More than just numbers and calculations, mathematics conceptually deals with notions of equality, of difference, of power. These are powerful mathematical concepts in addition to being political terms. The notion of the equal sign can itself initiate vigorous discussions about equality insofar as it shifts focus from the symbolic to the meaningful. Different conceptions of equality, such as equal opportunity or equitable outcomes, can lead to a productive discussion that encompasses the mathematical idea of equality possibly more than solving an equation. When the political and mathematical are brought together in discussion, students can relate and express their voice. They are provided the opportunity to ‘feel’ others’ experiences through the consideration of numbers and mathematical ideas.


Mathematics and social justice becomes less about calculations and performing algorithms and more inclusive of different modes of engagement making mathematics a more inclusive and accessible discipline. In the process of researching, and discussing, as well as challenging pre-conceived notions and grappling with differing perspectives, there is a direct communication and an immediacy that connects the student to the actuality of the world around them.
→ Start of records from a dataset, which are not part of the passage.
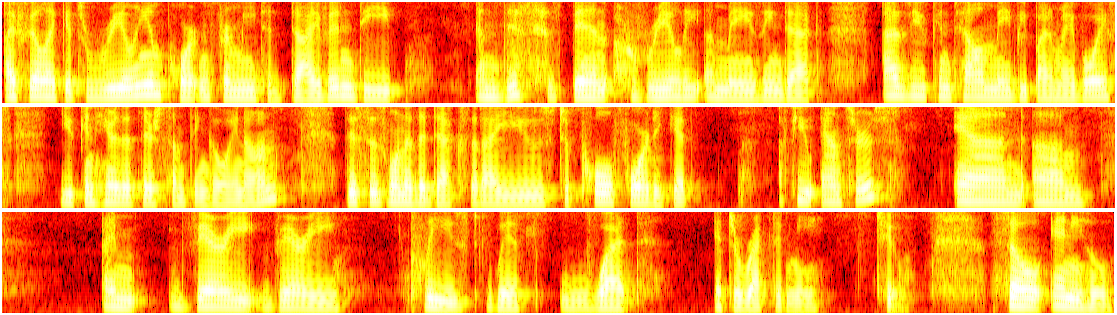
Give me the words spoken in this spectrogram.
I feel like it's really important for me to dive in deep. And this has been a really amazing deck. As you can tell, maybe by my voice, you can hear that there's something going on. This is one of the decks that I use to pull for to get a few answers And um, I'm very, very pleased with what it directed me to. So, anywho,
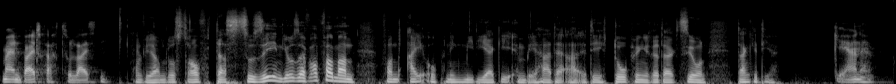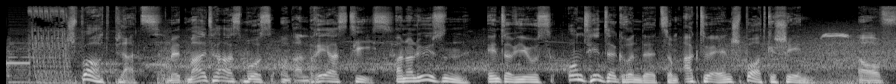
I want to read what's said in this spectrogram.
meinen Beitrag zu leisten. Und wir haben Lust drauf, das zu sehen. Josef Opfermann von Eye Opening Media GmbH der ARD Doping Redaktion. Danke dir. Gerne. Sportplatz mit Malta Asmus und Andreas Thies. Analysen, Interviews und Hintergründe zum aktuellen Sportgeschehen auf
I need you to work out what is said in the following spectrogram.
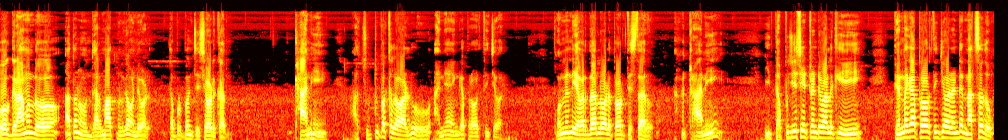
ఓ గ్రామంలో అతను ధర్మాత్ముడిగా ఉండేవాడు. తప్పుడు పని చేసేవాడు కాదు. కానీ ఆ చుట్టుపక్కల వాళ్ళు అన్యాయంగా ప్రవర్తించేవారు. పనులండి ఎవరి దారిలో వాళ్ళు ప్రవర్తిస్తారు. కానీ ఈ తప్పు చేసేటువంటి వాళ్ళకి తిన్నగా ప్రవర్తించేవాడంటే నచ్చదు.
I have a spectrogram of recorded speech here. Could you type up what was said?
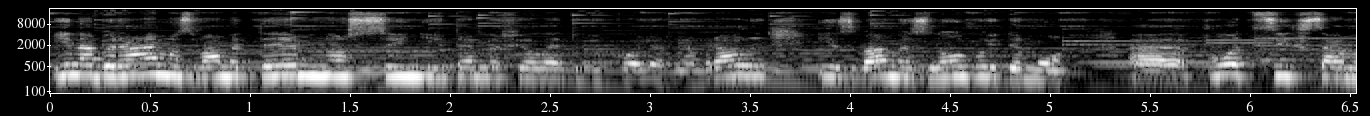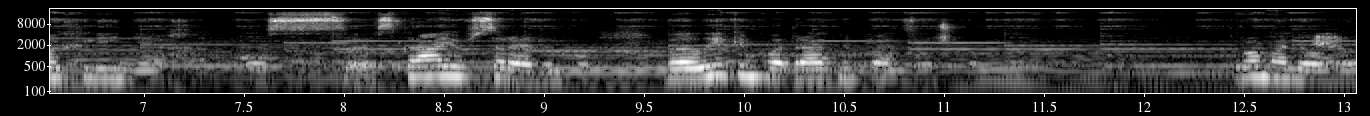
І набираємо з вами темно-синій, темно-фіолетовий колір. Набрали і з вами знову йдемо е, по цих самих лініях з, з краю всерединку, великим квадратним пензличком. Промальовуємо.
Mathematics and social justice directly impact  how students see the world and they act in accordance with their new perspectives.  Social justice in mathematics is not an application. To suggest this would be to shift social justice to a position that exists outside the realm of mathematics. When students and teachers engage in “applying” mathematics to a social justice issue, they themselves feel like outsiders. That is, they are imposing a frame of reference upon a context without first contending with the method of quantifying the problem or by considering mathematical approaches. When approaching social justice issues in the classroom, mathematics instruction should be initially framed within a context. In this way, mathematics learning begins with a focus upon the meanings of the numbers and the outcomes of the operations. When numbers are treated as things to manipulate, students can get the wrong impression as to what mathematics is and what it is intended to achieve.

In the classroom, discussions emerge, reasoning happens within the group and collaborating occurs on how to interpret the situation. In presenting a social issue as an impetus for inquiry, teachers can offer opportunities for students for discussion, provide opinions, receive perspectives, and, with thoughtful nudging from the mathematics teacher, foster the ability to quantify, analyze and question. This process offers students the space to engage in difficult issues, to recognize the decisions that have to be made, and to understand that any decision has consequences.
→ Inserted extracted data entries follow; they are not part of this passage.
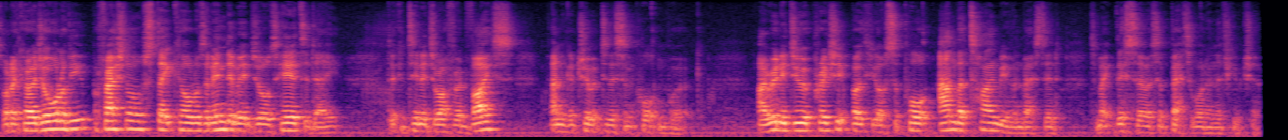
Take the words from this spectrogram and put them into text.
So I encourage all of you, professionals, stakeholders and individuals here today to continue to offer advice and contribute to this important work. I really do appreciate both your support and the time you've invested to make this service a better one in the future.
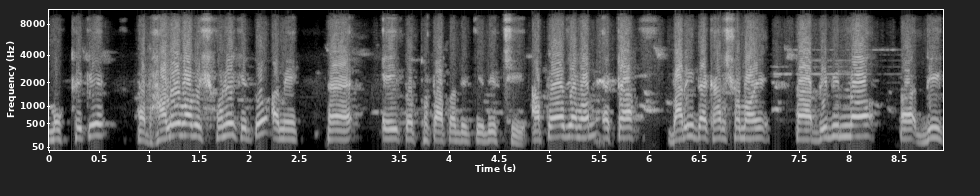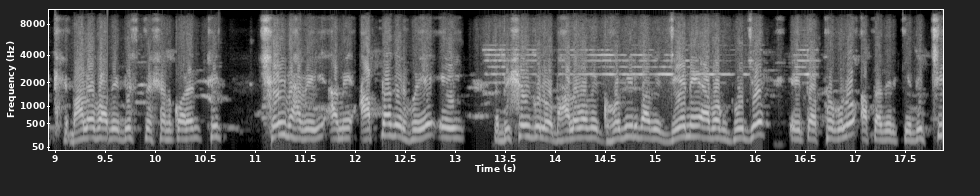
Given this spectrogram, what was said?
মুখ থেকে ভালোভাবে শুনে কিন্তু আমি আহ, এই তথ্যটা আপনাদেরকে দিচ্ছি। আপনারা যেমন একটা বাড়ি দেখার সময় বিভিন্ন দিক ভালোভাবে বিশ্লেষণ করেন ঠিক সেইভাবেই আমি আপনাদের হয়ে এই বিষয়গুলো ভালোভাবে, গভীরভাবে জেনে এবং বুঝে এই তথ্যগুলো আপনাদেরকে দিচ্ছি।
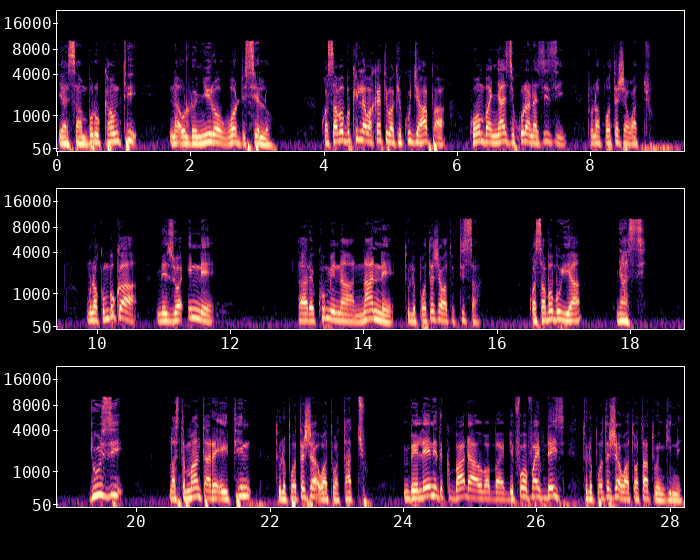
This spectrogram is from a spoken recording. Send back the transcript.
ya Samburu County na Oldonyiro Ward Selo, kwa sababu kila wakati wakikuja hapa kuomba nyasi kula na sisi tunapotesha watu. Mnakumbuka mwezi wa nne tarehe kumi na nane tulipotesha watu tisa kwa sababu ya nyasi. Juzi last month tarehe 18 tulipotesha watu watatu. Mbeleni baada before five days tulipotesha watu watatu wengine.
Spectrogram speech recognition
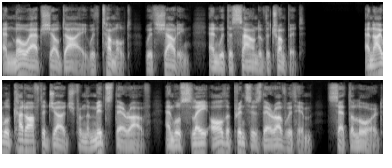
and Moab shall die with tumult, with shouting, and with the sound of the trumpet. And I will cut off the judge from the midst thereof, and will slay all the princes thereof with him, saith the Lord.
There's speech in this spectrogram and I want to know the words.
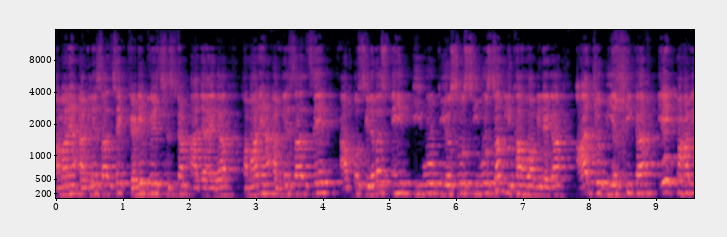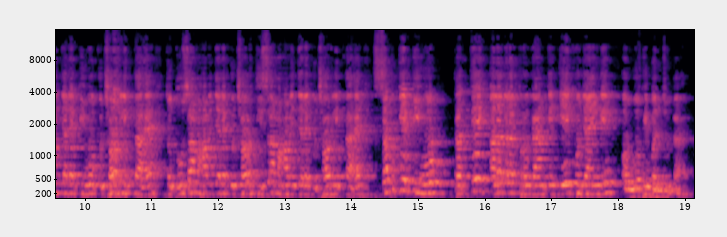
हमारे यहाँ अगले साल से क्रेडिट बेस्ड सिस्टम आ जाएगा। हमारे यहाँ अगले साल से आपको सिलेबस में ही पीओ पीएसओ सीओ सब लिखा हुआ मिलेगा। आज जो बीएससी का एक महाविद्यालय पीओ कुछ और लिखता है तो दूसरा महाविद्यालय कुछ और, तीसरा महाविद्यालय कुछ और लिखता है। सबके पीओ प्रत्येक अलग अलग प्रोग्राम के एक हो जाएँगे और वो भी बन चुका है।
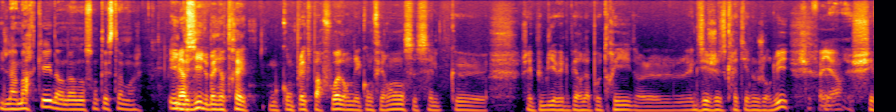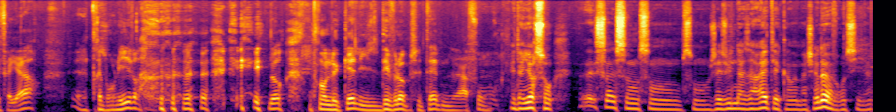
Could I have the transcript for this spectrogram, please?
Il l'a marqué dans, son testament. Et il l'a dit de manière très complexe parfois dans des conférences, celles que j'avais publiées avec le Père de la Poterie, dans l'exégèse chrétienne aujourd'hui. Chez Fayard. Chez Fayard. Euh, très bon livre, et dans, lequel il développe ce thème à fond. Et d'ailleurs, son, son, son, Jésus de Nazareth est quand même un chef-d'œuvre aussi. Hein.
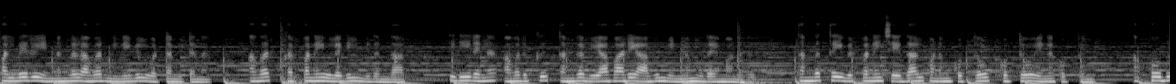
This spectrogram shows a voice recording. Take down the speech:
பல்வேறு எண்ணங்கள் அவர் நினைவில் வட்டமிட்டன. அவர் கற்பனை உலகில் மிதந்தார். திடீரென அவருக்கு தங்க வியாபாரி ஆகும் எண்ணம் உதயமானது. தங்கத்தை விற்பனை செய்தால் பணம் கொட்டோ கொட்டோ என கொட்டும். அப்போது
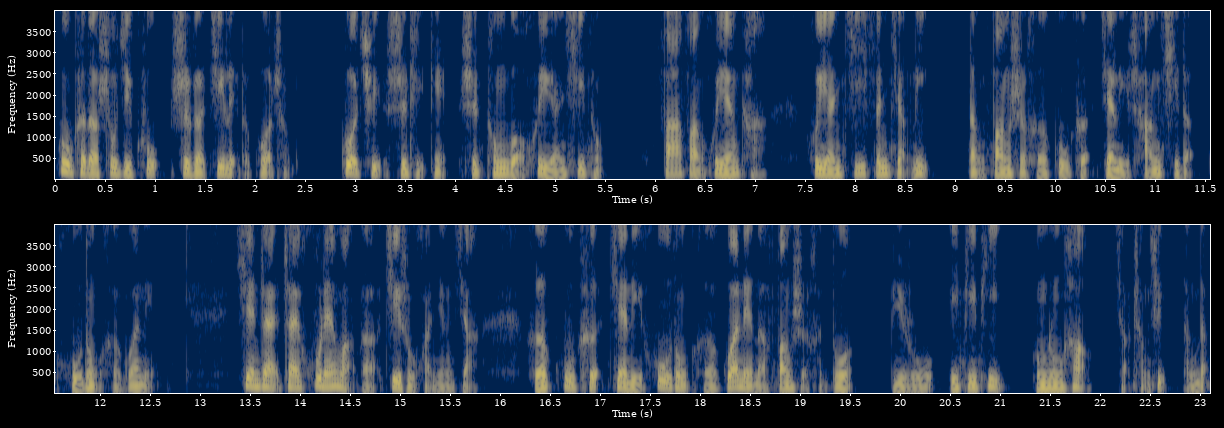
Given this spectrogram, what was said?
顾客的数据库是个积累的过程。过去实体店是通过会员系统发放会员卡、会员积分奖励等方式和顾客建立长期的互动和关联。现在在互联网的技术环境下，和顾客建立互动和关联的方式很多。比如 APP、公众号、小程序等等，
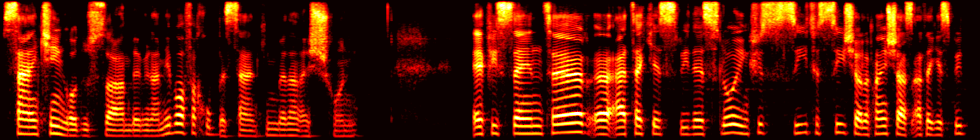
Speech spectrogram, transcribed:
Sand King رو دوست دارم ببینم. یه buff خوب به Sand King بدم عشق کنی. Epicenter attack speed slow increase سی تا سی 45 60 attack speed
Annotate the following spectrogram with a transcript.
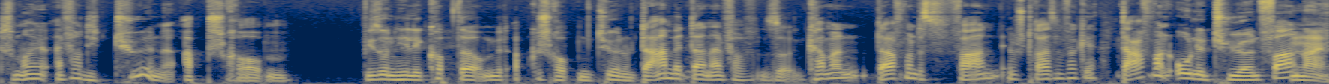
Zumal einfach die Türen abschrauben. Wie so ein Helikopter mit abgeschraubten Türen. Und damit dann einfach so. Kann man, darf man das fahren im Straßenverkehr? Darf man ohne Türen fahren? Nein.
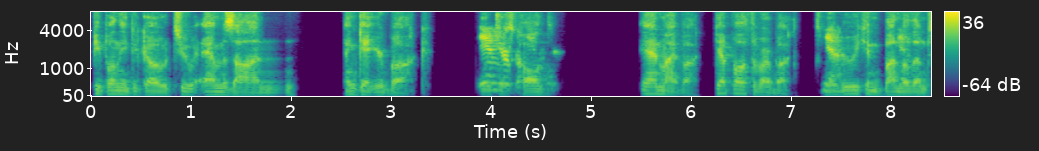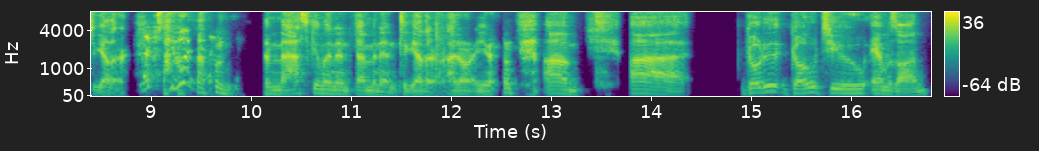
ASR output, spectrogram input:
people need to go to Amazon and get your book, and which is book. called and my book. Get both of our books. Yeah. Maybe we can bundle yeah. them together. Let's do it. the masculine and feminine together. I don't, you know. Um, uh, go to go to Amazon.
Mathematics as a discipline is associated with words such as right, wrong, exact, precise, logical or rational. While these terms seem reasonable, they don’t often apply to the real world. Suppose instead that mathematics was attached to words like compassion, care, and empathy. Although these may be odd terms within the current framework, when engagement with mathematics in the classroom is about people, their lives and experiences in the world, students participate in more meaningful way than with symbols and numbers. Mathematics is not an acontextual practice. For students to care and concern themselves in mathematics class, they need to connect to lived practices of people in their community, in their family and also with themselves.
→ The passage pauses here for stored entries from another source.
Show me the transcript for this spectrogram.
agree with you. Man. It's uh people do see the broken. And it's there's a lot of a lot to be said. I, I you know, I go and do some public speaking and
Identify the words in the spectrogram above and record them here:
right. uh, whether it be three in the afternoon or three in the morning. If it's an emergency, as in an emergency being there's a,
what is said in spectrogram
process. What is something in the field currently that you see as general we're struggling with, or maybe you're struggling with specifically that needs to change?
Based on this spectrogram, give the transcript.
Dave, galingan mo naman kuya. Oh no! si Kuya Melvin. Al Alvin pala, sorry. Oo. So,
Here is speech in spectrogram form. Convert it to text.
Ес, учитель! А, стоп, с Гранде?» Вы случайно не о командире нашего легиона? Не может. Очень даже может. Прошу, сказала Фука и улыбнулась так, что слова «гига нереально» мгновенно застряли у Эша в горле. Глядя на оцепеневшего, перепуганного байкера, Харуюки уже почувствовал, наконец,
For our students to become personally engaged with mathematics,  I suggest we move beyond calculations and symbolic manipulations and start relating to the world in a less symbolic and more connected way. The common refrain “Why are we learning this?” usually emerges from a mathematics class in which students are performing algorithms with real world issues being ignored. A mathematical sensibility is more than calculating. It’s engaging in an approach that supports people. The newly revised curriculum now supports a social element in mathematics instruction and practice.

An excerpt of this article was also featured in the March 2016 issue of Teacher Magazine